In a historic first, a retired Navy SEAL who served in the elite Team 6 — the unit that killed Osama Bin Laden — has come out as transgender in a new memoir available today.
In Warrior Princess, Kristin Beck discusses her two decades of military service in the elite, all-male unit, and her subsequent transition with frank honesty, describing how, over the course of 13 international deployments, she gradually came to terms with her gender identity, though she couldn't express it during wartime.
Beck identified as a man named Chris while in the Navy, and after retiring in 2011, underwent medically necessary hormone therapy to facilitate her transition process, according to the Atlantic Wire.

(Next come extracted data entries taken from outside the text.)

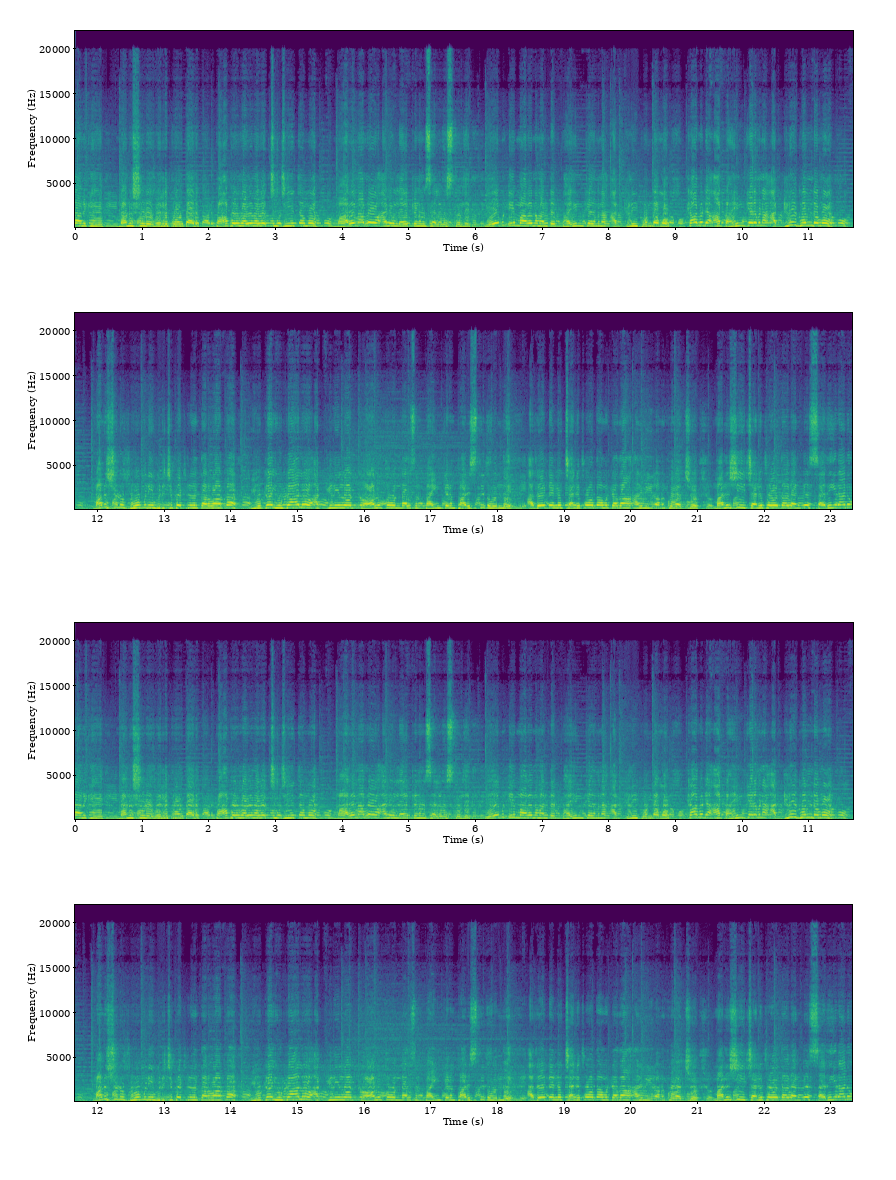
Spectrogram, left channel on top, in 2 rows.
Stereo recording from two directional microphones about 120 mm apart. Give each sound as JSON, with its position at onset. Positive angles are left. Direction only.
{"t": 0.0, "sound": "a man's voice", "side_deg": 25}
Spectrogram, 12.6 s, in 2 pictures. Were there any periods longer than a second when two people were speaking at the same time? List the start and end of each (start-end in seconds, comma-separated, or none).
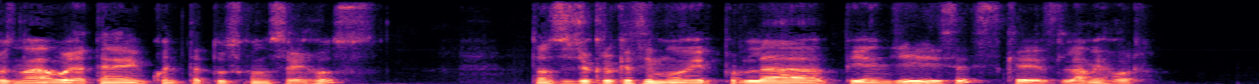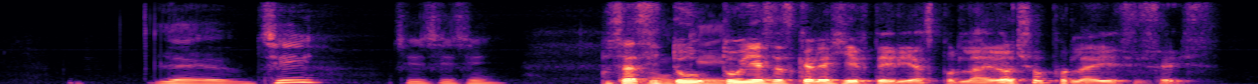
none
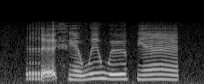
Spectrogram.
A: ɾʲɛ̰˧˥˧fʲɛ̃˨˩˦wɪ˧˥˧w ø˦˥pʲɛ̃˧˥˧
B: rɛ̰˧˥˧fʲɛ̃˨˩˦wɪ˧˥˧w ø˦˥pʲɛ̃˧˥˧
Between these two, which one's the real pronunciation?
B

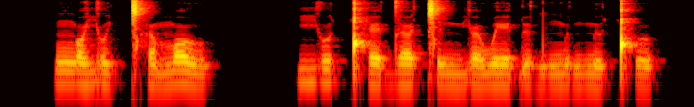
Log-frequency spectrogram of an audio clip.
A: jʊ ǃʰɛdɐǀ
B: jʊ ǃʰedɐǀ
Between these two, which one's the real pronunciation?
A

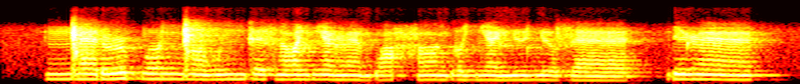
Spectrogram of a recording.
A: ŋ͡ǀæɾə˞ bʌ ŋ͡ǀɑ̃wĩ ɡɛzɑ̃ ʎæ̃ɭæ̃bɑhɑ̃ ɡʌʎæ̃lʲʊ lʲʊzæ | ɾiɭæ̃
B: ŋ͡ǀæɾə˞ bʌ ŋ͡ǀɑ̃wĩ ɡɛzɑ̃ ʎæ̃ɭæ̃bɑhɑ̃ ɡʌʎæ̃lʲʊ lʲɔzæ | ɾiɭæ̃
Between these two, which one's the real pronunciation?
B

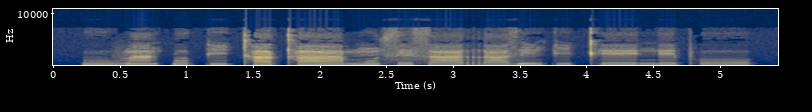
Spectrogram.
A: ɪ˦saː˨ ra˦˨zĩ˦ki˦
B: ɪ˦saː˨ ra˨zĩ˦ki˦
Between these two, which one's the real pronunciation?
B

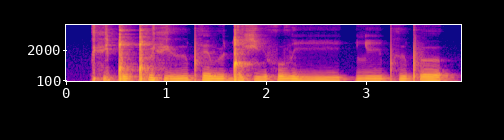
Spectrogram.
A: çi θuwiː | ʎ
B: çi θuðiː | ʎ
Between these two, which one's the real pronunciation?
B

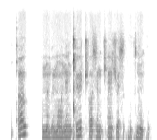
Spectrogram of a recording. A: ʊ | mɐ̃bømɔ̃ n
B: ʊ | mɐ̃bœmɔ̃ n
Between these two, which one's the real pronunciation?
A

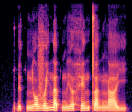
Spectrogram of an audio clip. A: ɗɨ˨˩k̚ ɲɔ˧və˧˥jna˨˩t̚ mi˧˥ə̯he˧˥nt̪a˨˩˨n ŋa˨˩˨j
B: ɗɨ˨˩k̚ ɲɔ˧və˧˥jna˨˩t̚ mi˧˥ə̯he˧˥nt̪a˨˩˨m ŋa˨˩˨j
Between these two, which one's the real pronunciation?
A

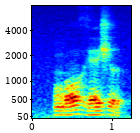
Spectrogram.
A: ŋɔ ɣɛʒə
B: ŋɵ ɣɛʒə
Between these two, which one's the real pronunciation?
A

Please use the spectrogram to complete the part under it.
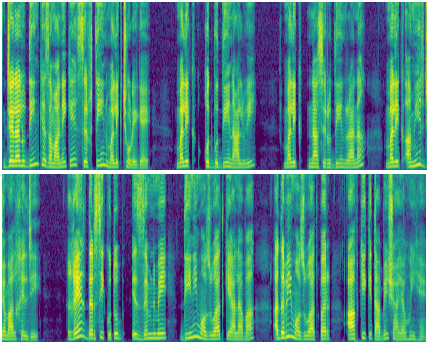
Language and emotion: Urdu, neutral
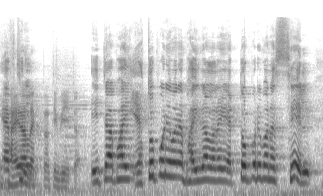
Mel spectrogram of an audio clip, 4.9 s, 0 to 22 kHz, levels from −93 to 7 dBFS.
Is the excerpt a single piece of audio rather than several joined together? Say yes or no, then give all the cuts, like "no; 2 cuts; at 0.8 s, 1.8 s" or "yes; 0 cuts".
yes; 0 cuts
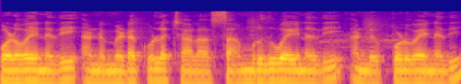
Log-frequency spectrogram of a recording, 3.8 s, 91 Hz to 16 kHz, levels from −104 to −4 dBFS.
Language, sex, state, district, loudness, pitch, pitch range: Telugu, male, Andhra Pradesh, Visakhapatnam, -18 LUFS, 105 Hz, 100-110 Hz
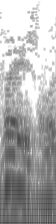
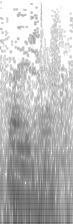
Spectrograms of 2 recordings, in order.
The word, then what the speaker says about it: Wesel: Well, up to the river, when we got to the river, I think they pronounce it Wesel as if the W is a V. I think it's Wesel, the Germans pronounce it.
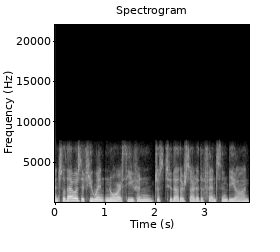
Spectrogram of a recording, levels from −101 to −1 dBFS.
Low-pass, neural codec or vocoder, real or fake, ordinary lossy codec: 7.2 kHz; vocoder, 22.05 kHz, 80 mel bands, WaveNeXt; fake; Opus, 24 kbps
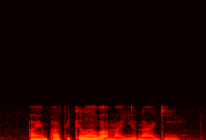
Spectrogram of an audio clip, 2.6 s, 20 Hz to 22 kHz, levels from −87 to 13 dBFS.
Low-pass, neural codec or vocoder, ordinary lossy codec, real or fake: 5.4 kHz; none; none; real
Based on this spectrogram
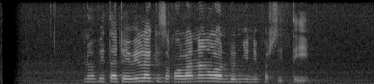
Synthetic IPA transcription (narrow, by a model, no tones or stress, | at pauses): nafit̪aɖe̤wilaɡ̥i̤səkolanaŋlɔndɔnjunifərsit̪ḭ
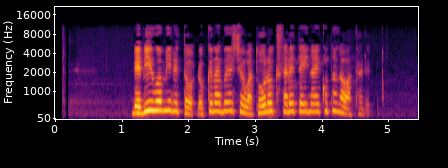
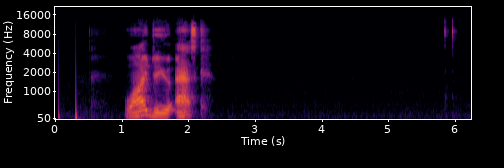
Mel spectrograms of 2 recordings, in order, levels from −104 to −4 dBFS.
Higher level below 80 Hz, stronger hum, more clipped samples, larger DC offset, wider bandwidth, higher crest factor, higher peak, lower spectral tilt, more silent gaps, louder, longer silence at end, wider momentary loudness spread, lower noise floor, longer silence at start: second, -82 dBFS vs -76 dBFS; neither; neither; neither; second, 11 kHz vs 14 kHz; second, 18 dB vs 24 dB; first, -4 dBFS vs -22 dBFS; first, -4.5 dB/octave vs -3 dB/octave; neither; first, -21 LUFS vs -40 LUFS; second, 0.85 s vs 3.95 s; second, 11 LU vs 22 LU; second, -69 dBFS vs under -90 dBFS; first, 1.15 s vs 0.3 s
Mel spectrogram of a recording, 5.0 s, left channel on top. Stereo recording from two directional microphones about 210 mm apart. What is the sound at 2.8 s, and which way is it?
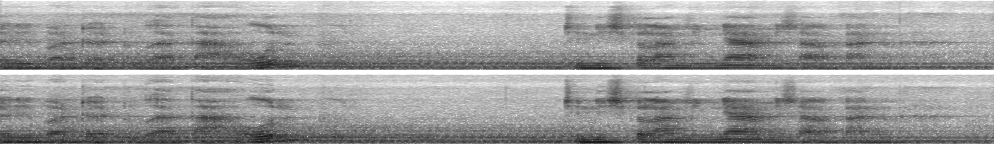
A man's voice, 50° right (ahead or behind).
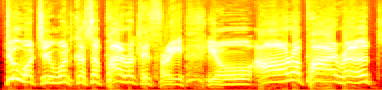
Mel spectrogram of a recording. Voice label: pirate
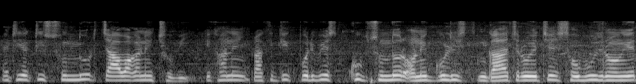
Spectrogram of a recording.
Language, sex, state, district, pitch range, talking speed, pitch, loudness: Bengali, male, West Bengal, Paschim Medinipur, 190-205 Hz, 160 wpm, 195 Hz, -17 LUFS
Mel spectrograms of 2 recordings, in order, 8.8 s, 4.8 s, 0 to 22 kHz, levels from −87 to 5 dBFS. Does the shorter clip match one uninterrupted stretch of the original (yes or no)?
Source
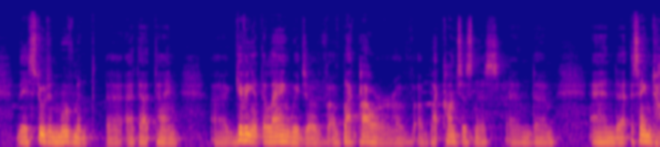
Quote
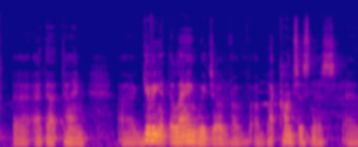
no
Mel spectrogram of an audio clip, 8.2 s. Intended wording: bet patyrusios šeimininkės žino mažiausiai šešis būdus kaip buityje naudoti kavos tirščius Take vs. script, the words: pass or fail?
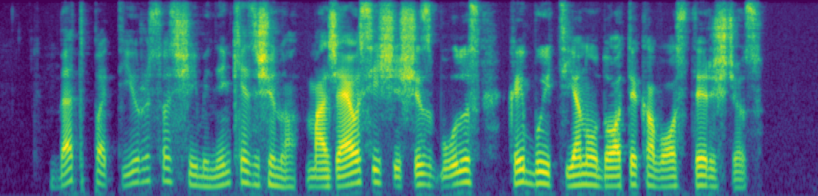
pass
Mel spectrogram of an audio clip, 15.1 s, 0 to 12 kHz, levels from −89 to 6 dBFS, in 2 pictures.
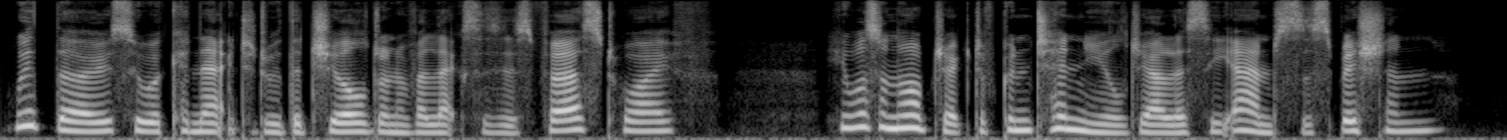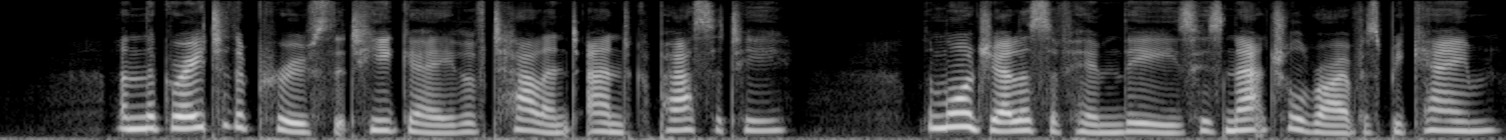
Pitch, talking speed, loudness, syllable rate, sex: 230 Hz, 170 wpm, -19 LUFS, 5.4 syllables/s, female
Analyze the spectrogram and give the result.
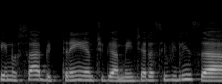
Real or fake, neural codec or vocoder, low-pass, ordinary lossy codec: real; none; none; none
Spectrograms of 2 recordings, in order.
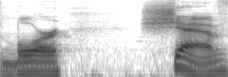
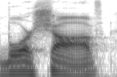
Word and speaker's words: Borshchev: They pronounced it Borshov. It looks like it's pronounced Borshev, but I guess it's just Borshov.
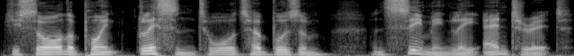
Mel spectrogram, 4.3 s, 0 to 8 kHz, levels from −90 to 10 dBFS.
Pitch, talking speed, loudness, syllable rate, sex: 105 Hz, 165 wpm, -19 LUFS, 4.8 syllables/s, male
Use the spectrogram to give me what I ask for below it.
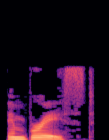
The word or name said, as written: embraced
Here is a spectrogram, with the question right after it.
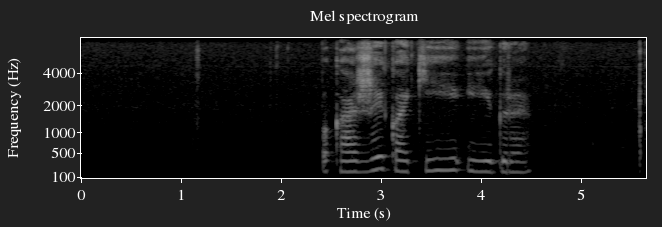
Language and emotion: Russian, neutral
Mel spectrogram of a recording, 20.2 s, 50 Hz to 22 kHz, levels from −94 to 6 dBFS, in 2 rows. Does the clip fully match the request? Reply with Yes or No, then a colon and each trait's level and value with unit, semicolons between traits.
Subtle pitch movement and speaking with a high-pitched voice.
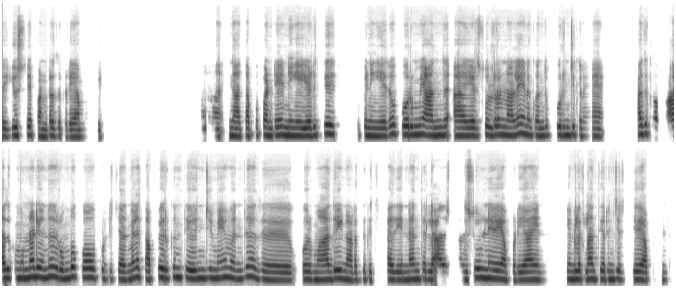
Yes: narrow, 2.2 semitones; high, 195 Hz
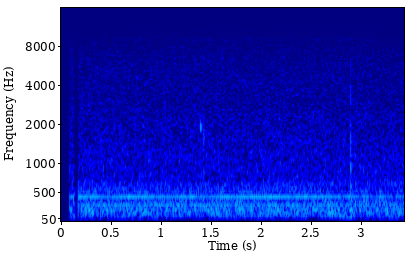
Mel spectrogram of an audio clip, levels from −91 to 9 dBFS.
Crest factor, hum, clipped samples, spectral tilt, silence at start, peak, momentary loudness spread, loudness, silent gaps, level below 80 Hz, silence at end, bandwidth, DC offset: 16 dB; none; under 0.1%; -4.5 dB/octave; 0.05 s; -46 dBFS; 1 LU; -61 LUFS; none; -82 dBFS; 0 s; 11.5 kHz; under 0.1%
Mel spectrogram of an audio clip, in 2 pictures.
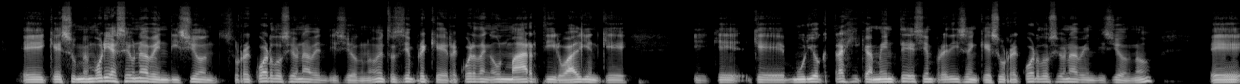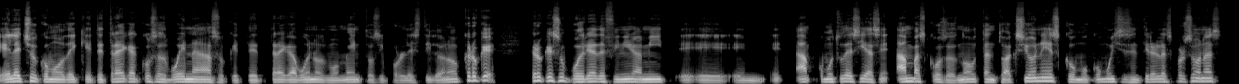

Beck, who now lives in St. Petersburg, Fla., says her former colleagues were, by and large, supportive, according to an excerpt published in the Atlantic:
Soon, the responses from SEALs stationed all around the world suddenly started pouring in: "Brother, I am with you ... being a SEAL is hard, this looks harder. Peace" * "I can't say I understand the decision but I respect the courage. Peace and happiness be upon you...Jim" * " ... I just wanted to drop you a note and tell you that Kris has all the support and respect from me that Chris had ... and quite possibly more. While I'm definitely surprised, I'm also in amazement at the strength you possess and the courage necessary to combat the strangers and 'friends' that I'm guessing have reared their ugly heads prior to and since your announcement. ..."
Although Beck is not the first veteran to come out as transgender, she is the first Navy SEAL to do so, according to the Transgender Law Center.
While the 2011 repeal of 'don't ask, don't tell,' opened the door for service by gay, lesbian, and bisexual Americans, transgender people are still barred from service by a set of military regulations that classify a transgender identity or any gender-affirming medical procedures as symptomatic of a mental illness.
The Advocate's sister publication Out notes that the Navy SEALs have been the nation's premier defenders since World War II, and teams are known to be made up of "manly men."
Out.com Editors contributed to this report.